Lipids also form very dense atomic structures, so a single lipid molecule may hold several bonds capable of storing and releasing chemical energy. From forming watertight membranes to carrying chemical messages to storing energy, lipids are an important class of molecule for living organisms.


24.1 Structure and Classification of Lipids Lipids are naturally occurring molecules from plants or animals that are soluble in nonpolar organic solvents. Lipid molecules contain large hydrocarbon portion and not many polar functional group, which accounts for their solubility behavior.


Laboratory 28: Properties of Lipids Introduction Lipids are naturally occuring substances that are arbitrarily grouped together on the basis of their insolubility in water (a polar solvent) and solubility in nonpolar solvents. Lipids include a wide variety of di erent substances, but are commonly

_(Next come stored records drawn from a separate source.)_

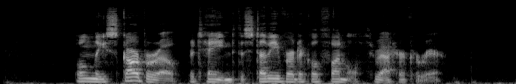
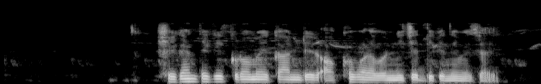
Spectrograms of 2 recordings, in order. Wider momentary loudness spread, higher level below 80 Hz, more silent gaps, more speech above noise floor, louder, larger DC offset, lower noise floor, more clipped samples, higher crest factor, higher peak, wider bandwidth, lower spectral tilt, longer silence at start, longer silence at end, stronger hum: about the same, 12 LU vs 11 LU; about the same, -54 dBFS vs -52 dBFS; neither; second, 27 dB vs 55 dB; second, -26 LUFS vs -16 LUFS; neither; second, -53 dBFS vs -70 dBFS; neither; first, 20 dB vs 14 dB; second, -8 dBFS vs -2 dBFS; first, 16 kHz vs 7.4 kHz; second, -4.5 dB/octave vs -6.5 dB/octave; second, 0.2 s vs 1.3 s; second, 0.05 s vs 0.45 s; neither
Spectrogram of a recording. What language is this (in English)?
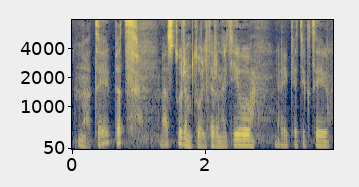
Lithuanian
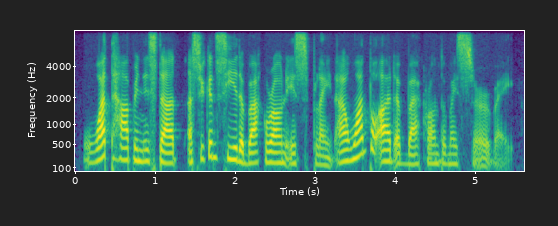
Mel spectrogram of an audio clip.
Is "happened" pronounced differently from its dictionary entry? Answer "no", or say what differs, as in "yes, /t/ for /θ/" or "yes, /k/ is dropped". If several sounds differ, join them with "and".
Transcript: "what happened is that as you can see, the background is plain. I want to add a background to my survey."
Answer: yes, /d/ is dropped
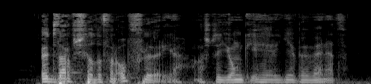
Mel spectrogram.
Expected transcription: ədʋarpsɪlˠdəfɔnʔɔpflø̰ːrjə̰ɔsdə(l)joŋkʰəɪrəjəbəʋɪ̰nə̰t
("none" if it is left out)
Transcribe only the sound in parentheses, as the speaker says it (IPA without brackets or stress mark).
none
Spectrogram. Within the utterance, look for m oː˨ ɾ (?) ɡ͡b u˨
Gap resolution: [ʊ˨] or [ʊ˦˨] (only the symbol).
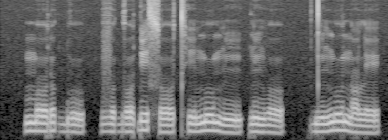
ʊ˦˨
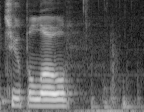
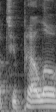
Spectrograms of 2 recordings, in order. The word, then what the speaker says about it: Tupelo: that though so again Tupelo uh tupello however however you pronounce it I know in Mississippi they call it Tupelo but it's very different everywhere you go so tupello Tupelo whatever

Lipids from M. aeruginosa NPCD-1, Synechococcus sp. PCC7942 and Trichormus sp. CENA77 have the highest LCSF, since they contain a higher concentration of palmitic and stearic FAs (Table 2). Low-temperature properties depend mostly on the saturated ester content and the effect of unsaturated ester composition can be considered negligible.